Write out the records that follow exactly. Do not include pictures.

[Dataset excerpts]

_ _ _ _ _ _ _

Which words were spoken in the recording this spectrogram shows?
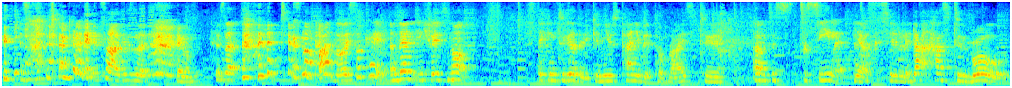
It's hard, isn't it? Hang on. Is that? It's not bad though, it's okay. And then if it's not sticking together, you can use tiny bit of rice to oh, to to seal it. yeah, seal it. That has to roll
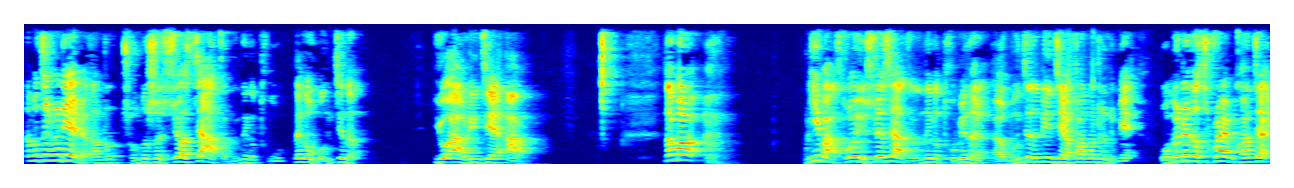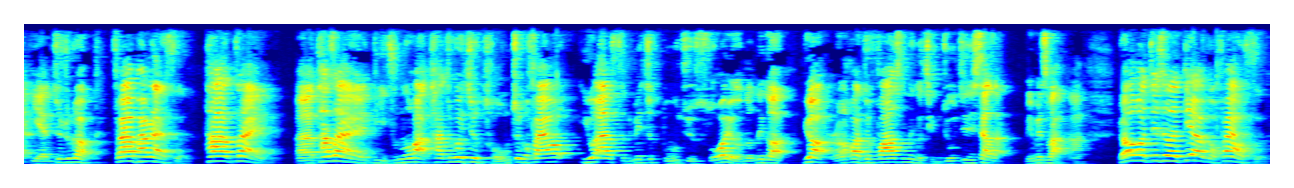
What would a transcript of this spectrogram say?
那么在这个列表当中存的是需要下载的那个图那个文件的 URL 链接啊。那么你把所有需要下载的那个图片的呃文件的链接放到这个里面，我们这个 script 框架，也就这个 file pipelines，它在呃它在底层的话，它就会去从这个 file us 里面去读取所有的那个 URL，然后的话就发送那个请求进行下载，明白是吧啊？然后的话，接下来第二个 files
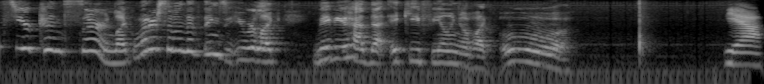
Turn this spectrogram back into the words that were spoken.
is your concern? Like, what are some of the things that you were like? Maybe you had that icky feeling of like, ooh. Yeah.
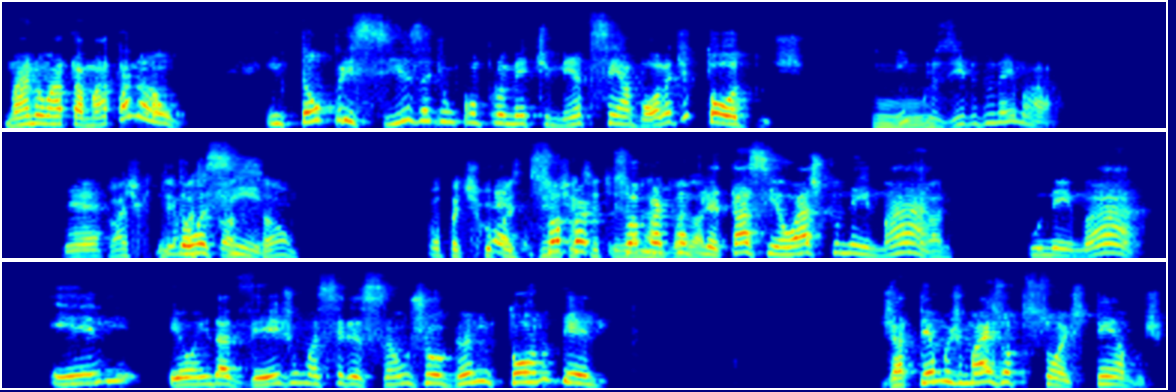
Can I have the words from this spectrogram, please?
Mas no mata-mata, não. Então, precisa de um comprometimento sem a bola de todos, uhum. inclusive do Neymar. É. Eu acho que tem então, uma assim, situação. Assim, Opa, desculpa. É, só para só para completar, assim, eu acho que o Neymar, claro. o Neymar, ele, eu ainda vejo uma seleção jogando em torno dele. Já temos mais opções, temos,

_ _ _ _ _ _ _

Answer section:
Which words were spoken in the recording this spectrogram shows?
It's hard, isn't it? Hang on. Is that? It's not bad though, it's okay. And then if it's not sticking together, you can use tiny bit of rice to oh, to to seal it. yeah, seal it. That has to roll
What would a transcript of this spectrogram say?
那么在这个列表当中存的是需要下载的那个图那个文件的 URL 链接啊。那么你把所有需要下载的那个图片的呃文件的链接放到这个里面，我们这个 script 框架，也就这个 file pipelines，它在呃它在底层的话，它就会去从这个 file us 里面去读取所有的那个 URL，然后的话就发送那个请求进行下载，明白是吧啊？然后的话，接下来第二个 files
Turn this spectrogram back into the words that were spoken.
is your concern? Like, what are some of the things that you were like? Maybe you had that icky feeling of like, ooh. Yeah.
Can I have the words from this spectrogram, please?
Mas no mata-mata, não. Então, precisa de um comprometimento sem a bola de todos, uhum. inclusive do Neymar. É. Eu acho que tem então, uma assim, situação. Assim, Opa, desculpa. É, só para só para completar, assim, eu acho que o Neymar, claro. o Neymar, ele, eu ainda vejo uma seleção jogando em torno dele. Já temos mais opções, temos,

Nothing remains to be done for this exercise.